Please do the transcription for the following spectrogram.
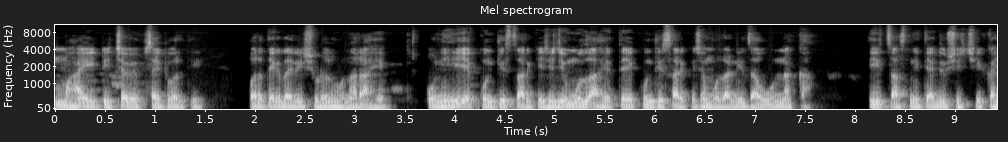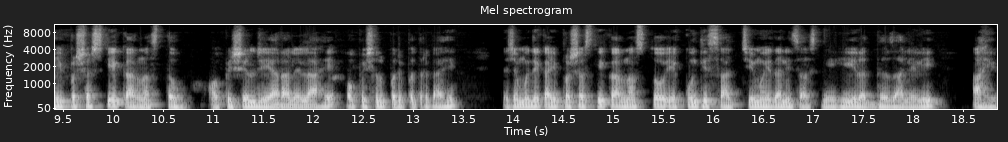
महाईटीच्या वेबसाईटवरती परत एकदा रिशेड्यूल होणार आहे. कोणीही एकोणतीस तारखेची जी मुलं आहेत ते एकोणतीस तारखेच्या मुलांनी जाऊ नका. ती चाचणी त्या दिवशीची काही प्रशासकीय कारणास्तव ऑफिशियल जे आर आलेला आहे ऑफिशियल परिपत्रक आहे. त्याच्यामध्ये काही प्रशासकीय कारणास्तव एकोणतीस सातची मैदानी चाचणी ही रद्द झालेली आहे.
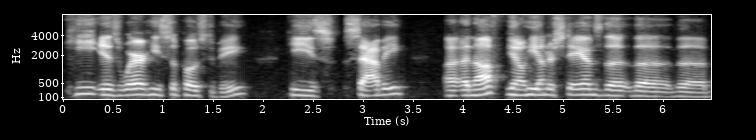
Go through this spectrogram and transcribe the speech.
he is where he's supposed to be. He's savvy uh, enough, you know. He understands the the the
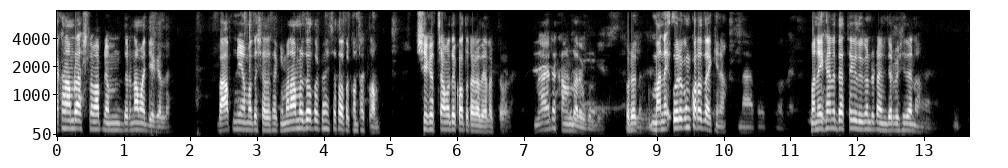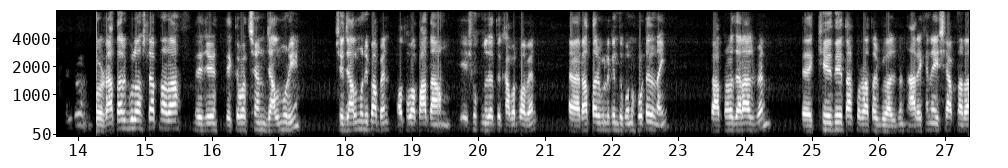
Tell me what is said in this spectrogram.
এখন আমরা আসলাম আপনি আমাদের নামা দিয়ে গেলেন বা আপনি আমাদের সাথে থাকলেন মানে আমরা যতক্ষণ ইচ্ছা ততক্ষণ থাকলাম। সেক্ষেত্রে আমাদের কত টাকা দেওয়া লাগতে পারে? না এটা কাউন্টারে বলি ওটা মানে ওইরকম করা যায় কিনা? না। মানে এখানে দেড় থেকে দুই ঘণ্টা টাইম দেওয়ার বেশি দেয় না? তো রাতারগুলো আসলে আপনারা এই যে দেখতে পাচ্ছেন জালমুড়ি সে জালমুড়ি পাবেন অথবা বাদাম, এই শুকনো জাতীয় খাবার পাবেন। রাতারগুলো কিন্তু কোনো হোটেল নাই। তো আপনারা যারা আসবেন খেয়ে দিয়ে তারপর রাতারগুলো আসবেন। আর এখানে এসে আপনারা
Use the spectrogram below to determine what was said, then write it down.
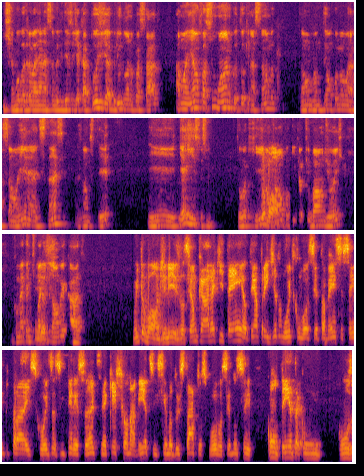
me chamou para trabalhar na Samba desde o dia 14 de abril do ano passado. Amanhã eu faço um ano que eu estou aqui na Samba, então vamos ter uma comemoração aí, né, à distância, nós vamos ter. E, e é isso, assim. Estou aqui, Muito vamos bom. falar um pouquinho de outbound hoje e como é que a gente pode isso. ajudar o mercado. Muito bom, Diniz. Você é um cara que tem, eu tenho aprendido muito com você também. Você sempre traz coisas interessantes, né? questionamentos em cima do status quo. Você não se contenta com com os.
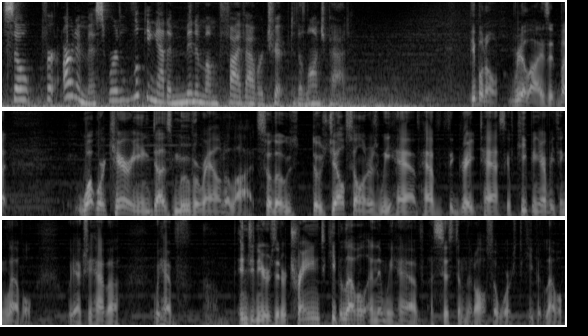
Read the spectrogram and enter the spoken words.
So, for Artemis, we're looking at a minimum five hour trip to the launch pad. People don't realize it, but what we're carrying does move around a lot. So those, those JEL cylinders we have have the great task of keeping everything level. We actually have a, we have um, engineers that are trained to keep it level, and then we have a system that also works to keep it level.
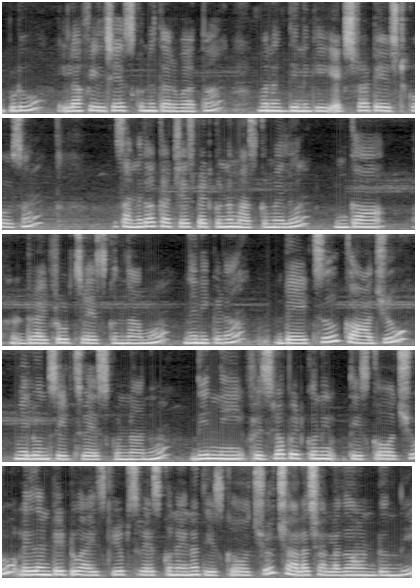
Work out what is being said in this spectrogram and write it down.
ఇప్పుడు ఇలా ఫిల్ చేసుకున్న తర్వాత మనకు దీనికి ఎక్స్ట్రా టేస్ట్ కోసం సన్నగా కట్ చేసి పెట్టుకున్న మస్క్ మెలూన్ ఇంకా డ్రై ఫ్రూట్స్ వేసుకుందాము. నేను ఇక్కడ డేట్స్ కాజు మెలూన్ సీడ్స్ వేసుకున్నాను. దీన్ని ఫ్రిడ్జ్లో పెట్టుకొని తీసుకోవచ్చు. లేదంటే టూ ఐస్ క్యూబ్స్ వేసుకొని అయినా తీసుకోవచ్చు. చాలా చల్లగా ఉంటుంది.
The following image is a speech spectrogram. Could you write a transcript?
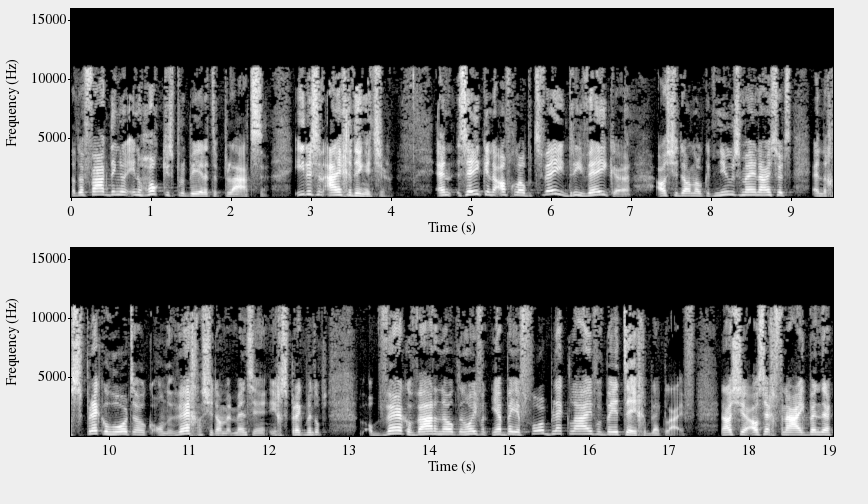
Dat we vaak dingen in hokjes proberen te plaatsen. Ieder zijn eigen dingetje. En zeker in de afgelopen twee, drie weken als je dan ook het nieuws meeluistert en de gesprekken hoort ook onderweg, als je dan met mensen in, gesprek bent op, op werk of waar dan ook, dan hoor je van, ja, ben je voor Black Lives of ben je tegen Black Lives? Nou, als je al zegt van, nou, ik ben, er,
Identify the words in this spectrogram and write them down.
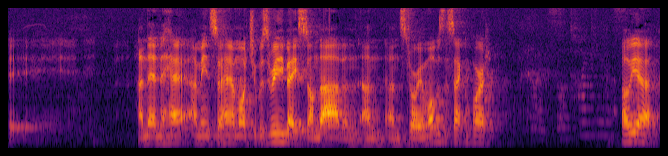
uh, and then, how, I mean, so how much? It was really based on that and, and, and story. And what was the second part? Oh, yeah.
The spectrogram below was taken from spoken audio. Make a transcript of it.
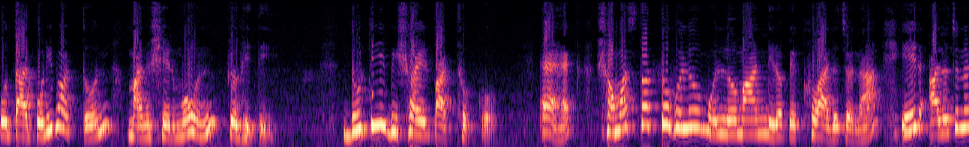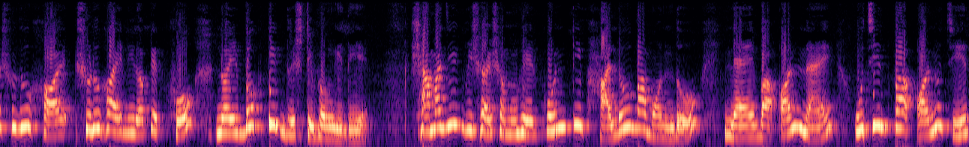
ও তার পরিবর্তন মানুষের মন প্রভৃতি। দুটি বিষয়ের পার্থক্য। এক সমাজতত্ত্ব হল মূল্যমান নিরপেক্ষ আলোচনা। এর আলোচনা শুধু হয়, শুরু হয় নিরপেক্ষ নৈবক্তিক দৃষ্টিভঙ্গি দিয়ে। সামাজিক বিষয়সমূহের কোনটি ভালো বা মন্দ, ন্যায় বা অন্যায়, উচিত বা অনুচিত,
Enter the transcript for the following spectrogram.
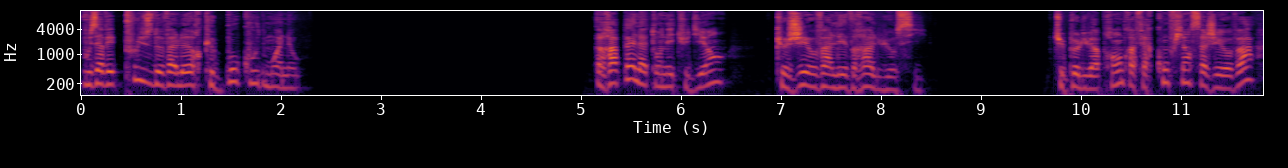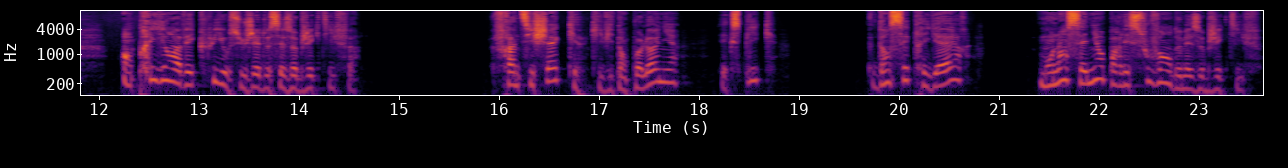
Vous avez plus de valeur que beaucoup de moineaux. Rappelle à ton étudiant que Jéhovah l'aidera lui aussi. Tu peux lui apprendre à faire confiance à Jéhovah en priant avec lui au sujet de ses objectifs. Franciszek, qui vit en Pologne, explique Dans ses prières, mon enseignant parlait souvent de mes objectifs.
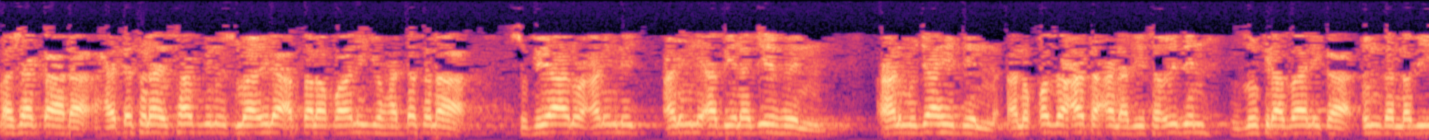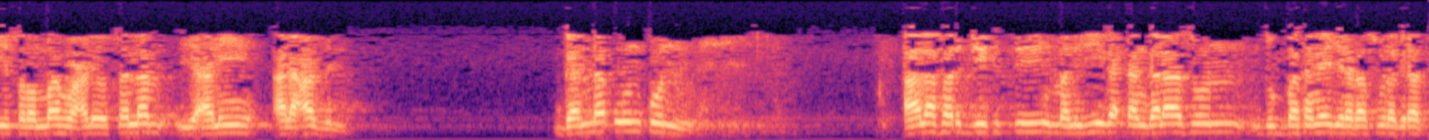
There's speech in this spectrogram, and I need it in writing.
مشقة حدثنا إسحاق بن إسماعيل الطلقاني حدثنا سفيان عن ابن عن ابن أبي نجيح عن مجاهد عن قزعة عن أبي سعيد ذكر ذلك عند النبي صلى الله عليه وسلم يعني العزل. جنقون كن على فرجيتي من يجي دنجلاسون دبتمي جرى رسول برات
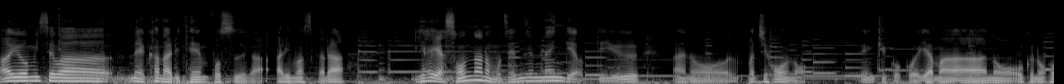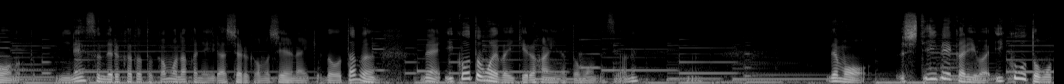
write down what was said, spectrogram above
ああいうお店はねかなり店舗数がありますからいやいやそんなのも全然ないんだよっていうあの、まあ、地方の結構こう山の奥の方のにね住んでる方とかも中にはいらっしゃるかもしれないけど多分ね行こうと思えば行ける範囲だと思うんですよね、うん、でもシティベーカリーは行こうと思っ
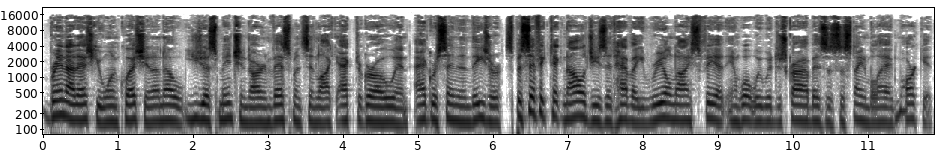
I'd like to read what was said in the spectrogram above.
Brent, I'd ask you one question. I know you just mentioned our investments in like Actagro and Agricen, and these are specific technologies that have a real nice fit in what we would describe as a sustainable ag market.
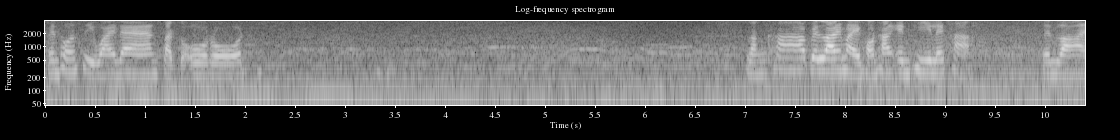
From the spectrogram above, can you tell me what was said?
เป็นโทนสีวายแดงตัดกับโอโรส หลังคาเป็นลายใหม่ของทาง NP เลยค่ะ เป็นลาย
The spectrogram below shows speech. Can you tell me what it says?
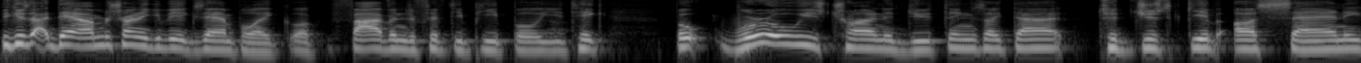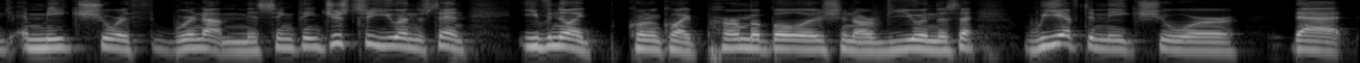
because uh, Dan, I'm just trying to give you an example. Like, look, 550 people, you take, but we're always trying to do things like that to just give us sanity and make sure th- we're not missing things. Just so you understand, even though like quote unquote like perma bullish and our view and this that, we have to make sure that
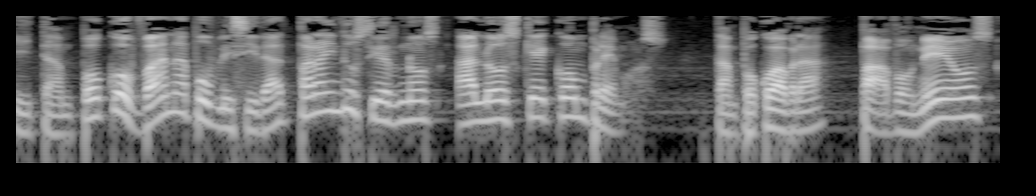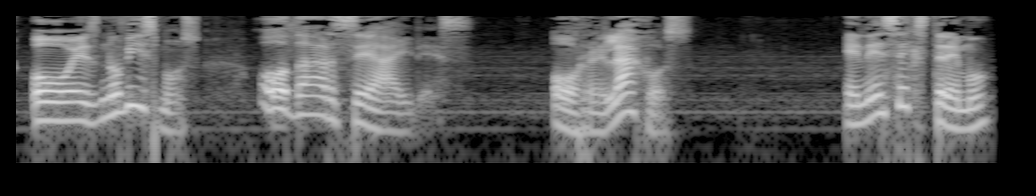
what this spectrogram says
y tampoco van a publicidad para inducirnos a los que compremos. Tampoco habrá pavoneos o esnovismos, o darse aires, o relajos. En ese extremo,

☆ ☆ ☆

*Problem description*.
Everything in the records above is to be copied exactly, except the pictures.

*Task answer*.
Please do the transcription for the following spectrogram.
महाईटीच्या वेबसाईटवरती परत एकदा रिशेड्यूल होणार आहे. कोणीही एकोणतीस तारखेची जी मुलं आहेत ते एकोणतीस तारखेच्या मुलांनी जाऊ नका. ती चाचणी त्या दिवशीची काही प्रशासकीय कारणास्तव ऑफिशियल जे आर आलेला आहे ऑफिशियल परिपत्रक आहे. त्याच्यामध्ये काही प्रशासकीय कारणास्तव एकोणतीस सातची मैदानी चाचणी ही रद्द झालेली आहे.
Go through this spectrogram and transcribe the speech.
he is where he's supposed to be. He's savvy uh, enough, you know. He understands the the the
Tell me what is said in this spectrogram.
এখন আমরা আসলাম আপনি আমাদের নামা দিয়ে গেলেন বা আপনি আমাদের সাথে থাকলেন মানে আমরা যতক্ষণ ইচ্ছা ততক্ষণ থাকলাম। সেক্ষেত্রে আমাদের কত টাকা দেওয়া লাগতে পারে? না এটা কাউন্টারে বলি ওটা মানে ওইরকম করা যায় কিনা? না। মানে এখানে দেড় থেকে দুই ঘণ্টা টাইম দেওয়ার বেশি দেয় না? তো রাতারগুলো আসলে আপনারা এই যে দেখতে পাচ্ছেন জালমুড়ি সে জালমুড়ি পাবেন অথবা বাদাম, এই শুকনো জাতীয় খাবার পাবেন। রাতারগুলো কিন্তু কোনো হোটেল নাই। তো আপনারা যারা আসবেন খেয়ে দিয়ে তারপর রাতারগুলো আসবেন। আর এখানে এসে আপনারা
Use the spectrogram below to determine what was said, then write it down.
me chamou para trabalhar na Samba desde o dia 14 de abril do ano passado. Amanhã eu faço um ano que eu estou aqui na Samba, então vamos ter uma comemoração aí, né, à distância, nós vamos ter. E, e é isso, assim. Estou aqui, Muito vamos bom. falar um pouquinho de outbound hoje e como é que a gente pode isso. ajudar o mercado. Muito bom, Diniz. Você é um cara que tem, eu tenho aprendido muito com você também. Você sempre traz coisas interessantes, né? questionamentos em cima do status quo. Você não se contenta com com os.
Read the spectrogram and enter the spoken words.
So, for Artemis, we're looking at a minimum five hour trip to the launch pad. People don't realize it, but what we're carrying does move around a lot. So those, those JEL cylinders we have have the great task of keeping everything level. We actually have a, we have um, engineers that are trained to keep it level, and then we have a system that also works to keep it level.
Work out what is being said in this spectrogram and write it down.
ఇప్పుడు ఇలా ఫిల్ చేసుకున్న తర్వాత మనకు దీనికి ఎక్స్ట్రా టేస్ట్ కోసం సన్నగా కట్ చేసి పెట్టుకున్న మస్క్ మెలూన్ ఇంకా డ్రై ఫ్రూట్స్ వేసుకుందాము. నేను ఇక్కడ డేట్స్ కాజు మెలూన్ సీడ్స్ వేసుకున్నాను. దీన్ని ఫ్రిడ్జ్లో పెట్టుకొని తీసుకోవచ్చు. లేదంటే టూ ఐస్ క్యూబ్స్ వేసుకొని అయినా తీసుకోవచ్చు. చాలా చల్లగా ఉంటుంది.
The following image is a speech spectrogram. Could you write a transcript?
Dat we vaak dingen in hokjes proberen te plaatsen. Ieder zijn eigen dingetje. En zeker in de afgelopen twee, drie weken als je dan ook het nieuws meeluistert en de gesprekken hoort ook onderweg, als je dan met mensen in, gesprek bent op, op werk of waar dan ook, dan hoor je van, ja, ben je voor Black Lives of ben je tegen Black Lives? Nou, als je al zegt van, nou, ik ben, er,
Identify the words in this spectrogram and write them down.
uh, and then, how, I mean, so how much? It was really based on that and, and, and story. And what was the second part? Oh, yeah.
The spectrogram below was taken from spoken audio. Make a transcript of it.
ও তার পরিবর্তন মানুষের মন প্রভৃতি। দুটি বিষয়ের পার্থক্য। এক সমাজতত্ত্ব হল মূল্যমান নিরপেক্ষ আলোচনা। এর আলোচনা শুধু হয়, শুরু হয় নিরপেক্ষ নৈবক্তিক দৃষ্টিভঙ্গি দিয়ে। সামাজিক বিষয়সমূহের কোনটি ভালো বা মন্দ, ন্যায় বা অন্যায়, উচিত বা অনুচিত,
Enter the transcript for the following spectrogram.
Vous avez plus de valeur que beaucoup de moineaux. Rappelle à ton étudiant que Jéhovah l'aidera lui aussi. Tu peux lui apprendre à faire confiance à Jéhovah en priant avec lui au sujet de ses objectifs. Franciszek, qui vit en Pologne, explique Dans ses prières, mon enseignant parlait souvent de mes objectifs.
There's speech in this spectrogram, and I need it in writing.
مشقة حدثنا إسحاق بن إسماعيل الطلقاني حدثنا سفيان عن ابن عن ابن أبي نجيح عن مجاهد عن قزعة عن أبي سعيد ذكر ذلك عند النبي صلى الله عليه وسلم يعني العزل. جنقون كن على فرجيتي من يجي دنجلاسون دبتمي جرى رسول برات
write down what was said, spectrogram above
ああいうお店はねかなり店舗数がありますからいやいやそんなのも全然ないんだよっていうあの、まあ、地方の結構こう山の奥の方のにね住んでる方とかも中にはいらっしゃるかもしれないけど多分ね行こうと思えば行ける範囲だと思うんですよね、うん、でもシティベーカリーは行こうと思っ
I'd like to read what was said in the spectrogram above.
Brent, I'd ask you one question. I know you just mentioned our investments in like Actagro and Agricen, and these are specific technologies that have a real nice fit in what we would describe as a sustainable ag market.
From the spectrogram above, can you tell me what was said?
เป็นโทนสีวายแดงตัดกับโอโรส หลังคาเป็นลายใหม่ของทาง NP เลยค่ะ เป็นลาย
The spectrogram below shows speech. Can you tell me what it says?
because uh, Dan, I'm just trying to give you an example. Like, look, 550 people, you take, but we're always trying to do things like that to just give us sanity and make sure th- we're not missing things. Just so you understand, even though like quote unquote like perma bullish and our view and this that, we have to make sure that
what this spectrogram says
y tampoco van a publicidad para inducirnos a los que compremos. Tampoco habrá pavoneos o esnovismos, o darse aires, o relajos. En ese extremo,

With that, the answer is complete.